Anthony H.V. Schapira, University College London
Parkinson's disease (PD) causes chronic disability and is the second most common neurodegenerative condition. This poster outlines the neurobiology of the disease, as well as highlighting current therapeutic treatments for symptomatic PD, and emerging therapeutic strategies to delay PD onset and progression.
Bram van Raam, Universiteit Gent
Guy Salvesen, Sanford-Burnham Medical Research Institute
There are two currently recognized forms of programmed cell death: apoptosis and necroptosis. This poster summarizes the signaling pathways involved in apoptosis, necroptosis and cell survival following death receptor activation, and highlights the influence of the molecular switch, cFLIP, on cell fate.
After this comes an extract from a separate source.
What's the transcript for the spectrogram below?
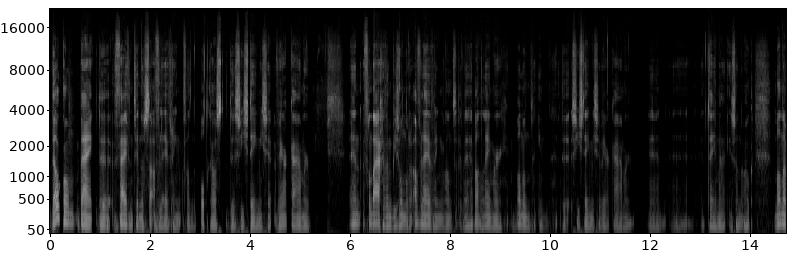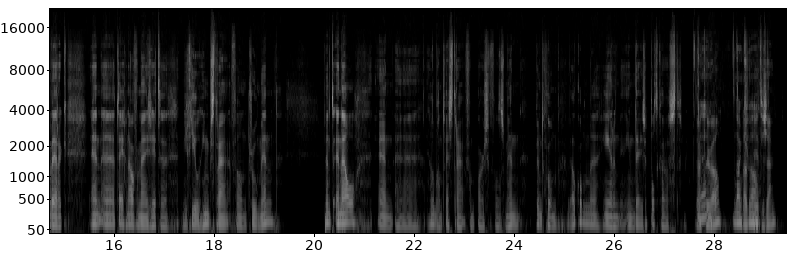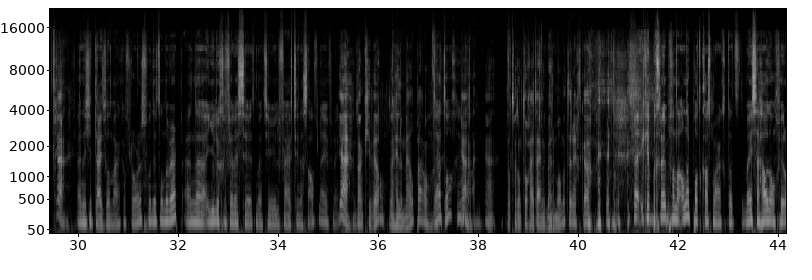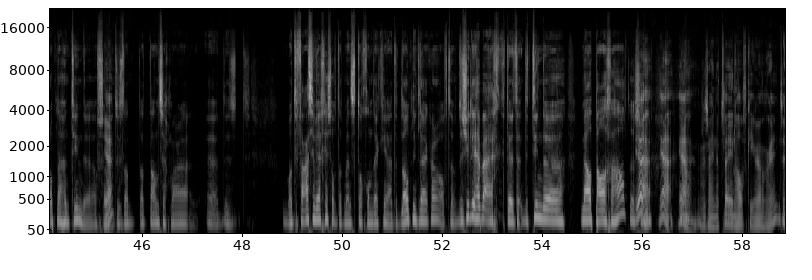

Adam P. Cribbs, Marc Feldmann and Udo Oppermann, University of Oxford
Rheumatoid arthritis (RA) is a chronic destructive inflammatory autoimmune disease that results from a breakdown in immune tolerance, for reasons that are as yet unknown. This poster summarizes the pathology of RA and the inflammatory processes involved, as well as describing some of the epigenetic modifications associated with the disease and the potential for targeting these changes in the discovery of new treatments.
Justin M. Saunders and Javier González-Maeso
Schizophrenia is a debilitating psychiatric disorder that affects 1% of the worldwide population. This poster describes the neurobiology of Schizophrenia, as well as highlighting the genetic and environmental factors that play a fundamental role in the etiology of the disease. The current and emerging drug targets are also discussed.
Stem cells have potential as a source of cells and tissues for research and treatment of disease. This poster summarizes some key protocols demonstrating the use of small molecules across the stem cell workflow, from reprogramming, through self-renewal, storage and differentiation to verification. Advantages of using small molecules are also highlighted.
Rebecca Quelch and Stefan Przyborski
Written by Rebecca Quelch and Stefan Przyborski from Durham University (UK), this poster describes the isolation of pluripotent stem cells, their maintenance in culture, differentiation, and the generation and potential uses of organoids.